* [TASK OBJECTIVE]
Your answer needs to include each line of the records in which the string "from" can be found.

◆ ◆ ◆ ◆ ◆ ◆ ◆

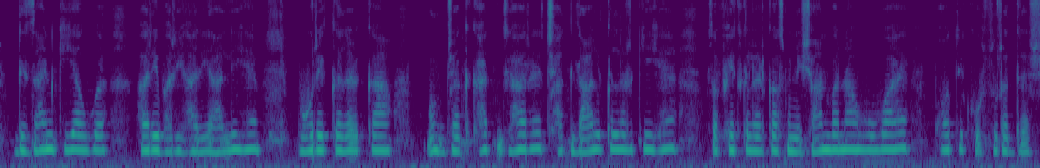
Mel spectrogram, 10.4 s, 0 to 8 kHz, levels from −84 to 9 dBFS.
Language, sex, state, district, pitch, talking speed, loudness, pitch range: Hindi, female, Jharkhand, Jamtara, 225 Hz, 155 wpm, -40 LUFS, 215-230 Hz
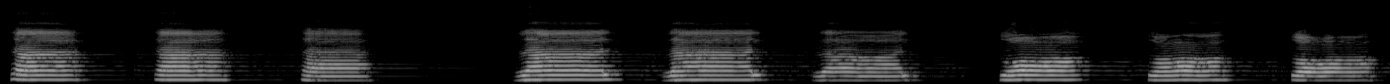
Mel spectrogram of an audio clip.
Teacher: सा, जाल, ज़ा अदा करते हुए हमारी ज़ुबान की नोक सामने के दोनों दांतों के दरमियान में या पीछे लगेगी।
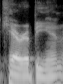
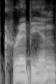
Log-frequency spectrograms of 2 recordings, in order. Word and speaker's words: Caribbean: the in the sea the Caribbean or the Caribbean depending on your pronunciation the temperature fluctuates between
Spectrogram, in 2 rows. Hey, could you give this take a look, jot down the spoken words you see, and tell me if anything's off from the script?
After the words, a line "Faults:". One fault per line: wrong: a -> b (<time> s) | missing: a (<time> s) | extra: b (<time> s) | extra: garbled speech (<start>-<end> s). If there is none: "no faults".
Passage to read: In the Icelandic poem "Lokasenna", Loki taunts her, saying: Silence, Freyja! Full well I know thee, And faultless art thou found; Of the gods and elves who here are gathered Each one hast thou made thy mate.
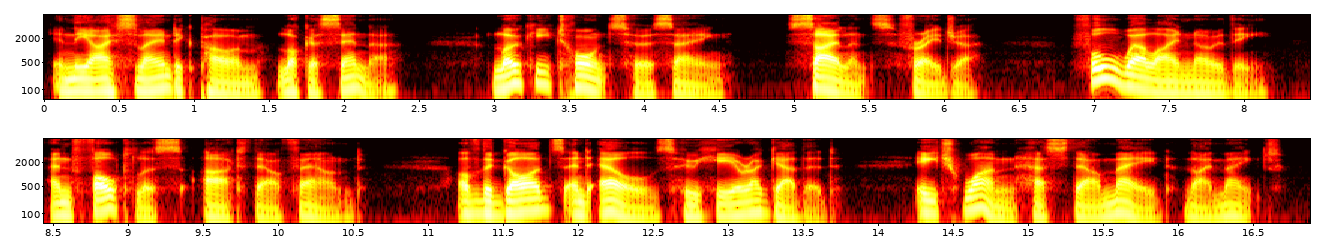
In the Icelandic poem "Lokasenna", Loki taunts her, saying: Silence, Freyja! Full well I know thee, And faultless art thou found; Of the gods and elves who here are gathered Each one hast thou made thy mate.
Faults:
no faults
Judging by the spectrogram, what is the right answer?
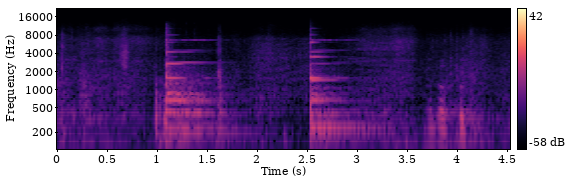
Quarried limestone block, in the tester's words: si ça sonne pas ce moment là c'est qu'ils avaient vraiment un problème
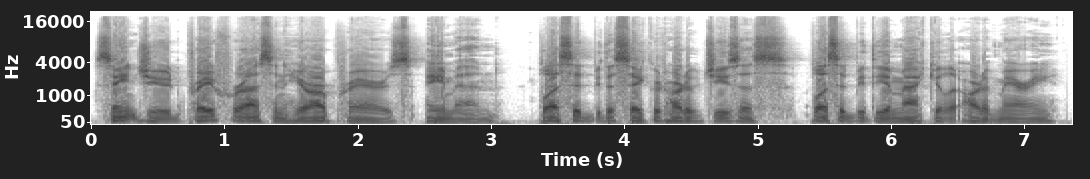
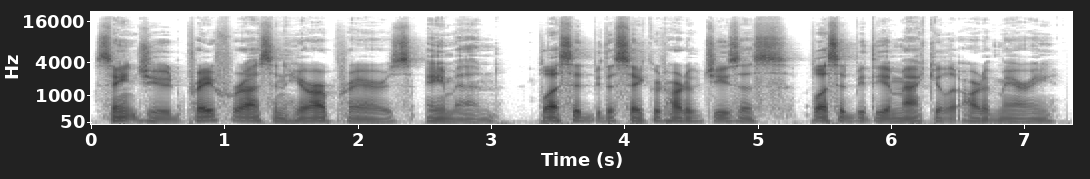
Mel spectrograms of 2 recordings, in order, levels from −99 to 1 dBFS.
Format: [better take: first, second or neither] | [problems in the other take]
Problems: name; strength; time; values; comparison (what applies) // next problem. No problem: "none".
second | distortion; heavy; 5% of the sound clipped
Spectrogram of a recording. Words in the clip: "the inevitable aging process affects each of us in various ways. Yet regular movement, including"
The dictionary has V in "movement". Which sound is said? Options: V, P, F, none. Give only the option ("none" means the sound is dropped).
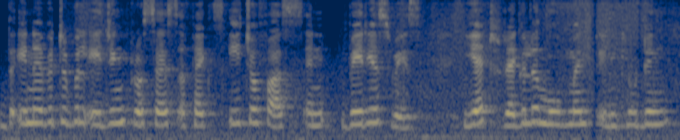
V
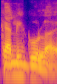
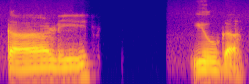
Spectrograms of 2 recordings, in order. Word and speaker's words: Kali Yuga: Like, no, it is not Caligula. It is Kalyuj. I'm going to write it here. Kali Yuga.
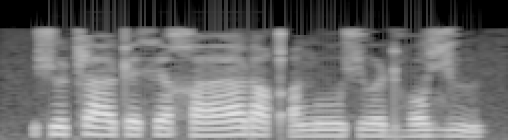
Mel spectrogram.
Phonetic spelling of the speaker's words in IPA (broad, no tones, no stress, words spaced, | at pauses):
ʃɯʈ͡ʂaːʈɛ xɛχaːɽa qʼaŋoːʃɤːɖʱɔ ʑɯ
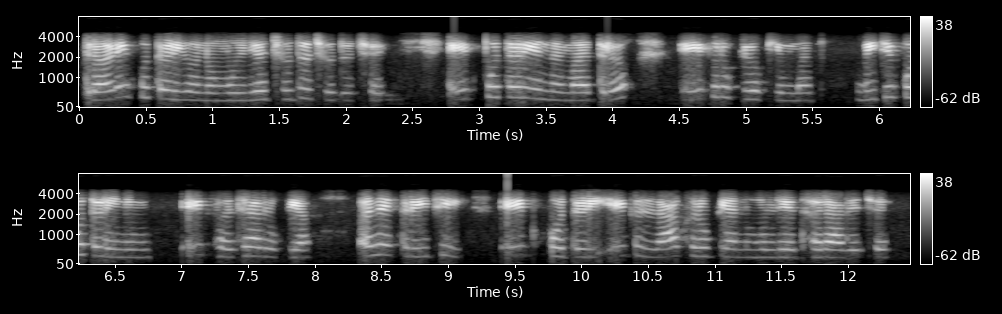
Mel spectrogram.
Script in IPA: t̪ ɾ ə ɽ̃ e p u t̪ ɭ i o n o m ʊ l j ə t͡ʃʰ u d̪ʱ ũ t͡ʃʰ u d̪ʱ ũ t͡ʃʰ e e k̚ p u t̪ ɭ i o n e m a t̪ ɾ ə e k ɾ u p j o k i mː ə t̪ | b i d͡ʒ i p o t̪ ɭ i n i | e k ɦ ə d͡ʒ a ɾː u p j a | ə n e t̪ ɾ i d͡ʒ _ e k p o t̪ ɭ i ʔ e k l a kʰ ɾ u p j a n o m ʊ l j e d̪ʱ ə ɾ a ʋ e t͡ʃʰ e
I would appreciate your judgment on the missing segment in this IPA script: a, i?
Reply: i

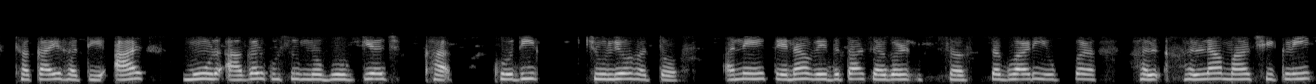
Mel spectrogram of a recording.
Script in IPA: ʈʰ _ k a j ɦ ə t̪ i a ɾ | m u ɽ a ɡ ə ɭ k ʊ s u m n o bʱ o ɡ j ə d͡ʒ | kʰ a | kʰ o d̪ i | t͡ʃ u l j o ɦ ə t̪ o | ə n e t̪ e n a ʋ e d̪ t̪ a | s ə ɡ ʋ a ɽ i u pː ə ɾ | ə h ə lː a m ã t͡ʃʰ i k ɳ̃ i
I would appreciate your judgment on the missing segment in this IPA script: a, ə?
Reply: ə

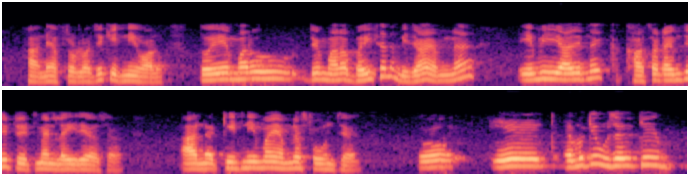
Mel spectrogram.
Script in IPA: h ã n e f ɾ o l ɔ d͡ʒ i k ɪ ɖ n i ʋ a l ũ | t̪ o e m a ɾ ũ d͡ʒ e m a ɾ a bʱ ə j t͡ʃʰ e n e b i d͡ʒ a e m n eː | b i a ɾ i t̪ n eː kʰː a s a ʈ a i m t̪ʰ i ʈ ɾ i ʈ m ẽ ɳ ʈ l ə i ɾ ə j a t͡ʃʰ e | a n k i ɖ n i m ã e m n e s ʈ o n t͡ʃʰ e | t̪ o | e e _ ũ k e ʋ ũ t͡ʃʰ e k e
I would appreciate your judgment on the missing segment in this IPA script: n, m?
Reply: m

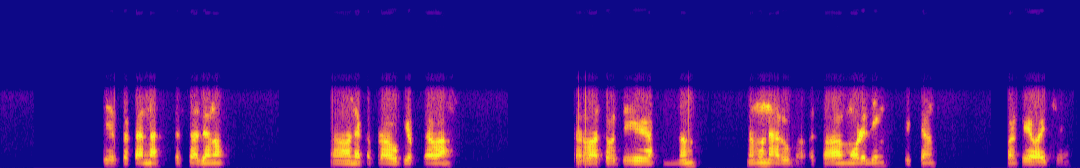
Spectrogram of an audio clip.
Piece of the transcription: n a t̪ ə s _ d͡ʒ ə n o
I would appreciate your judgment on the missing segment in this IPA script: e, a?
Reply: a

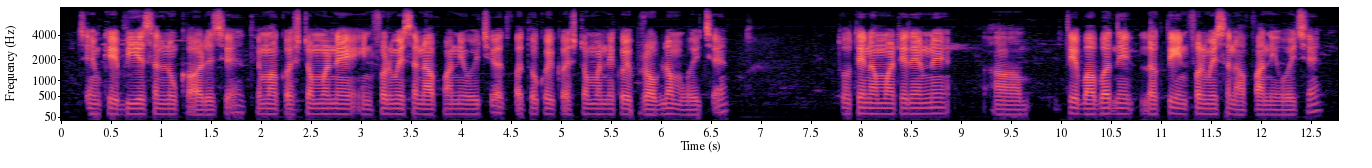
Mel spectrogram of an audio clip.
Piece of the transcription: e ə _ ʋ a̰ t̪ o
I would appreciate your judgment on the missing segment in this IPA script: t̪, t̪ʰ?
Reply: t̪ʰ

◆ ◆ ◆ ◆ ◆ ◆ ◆

* [WRITTEN SOLUTION]
Mel spectrogram, 10.4 s, 0 to 8 kHz, levels from −84 to 9 dBFS.
Spectrogram, in 2 rows. Hey, could you give this take a look, jot down the spoken words you see, and tell me if anything's off from the script?
Mel spectrograms of 2 recordings, in order, levels from −99 to 1 dBFS.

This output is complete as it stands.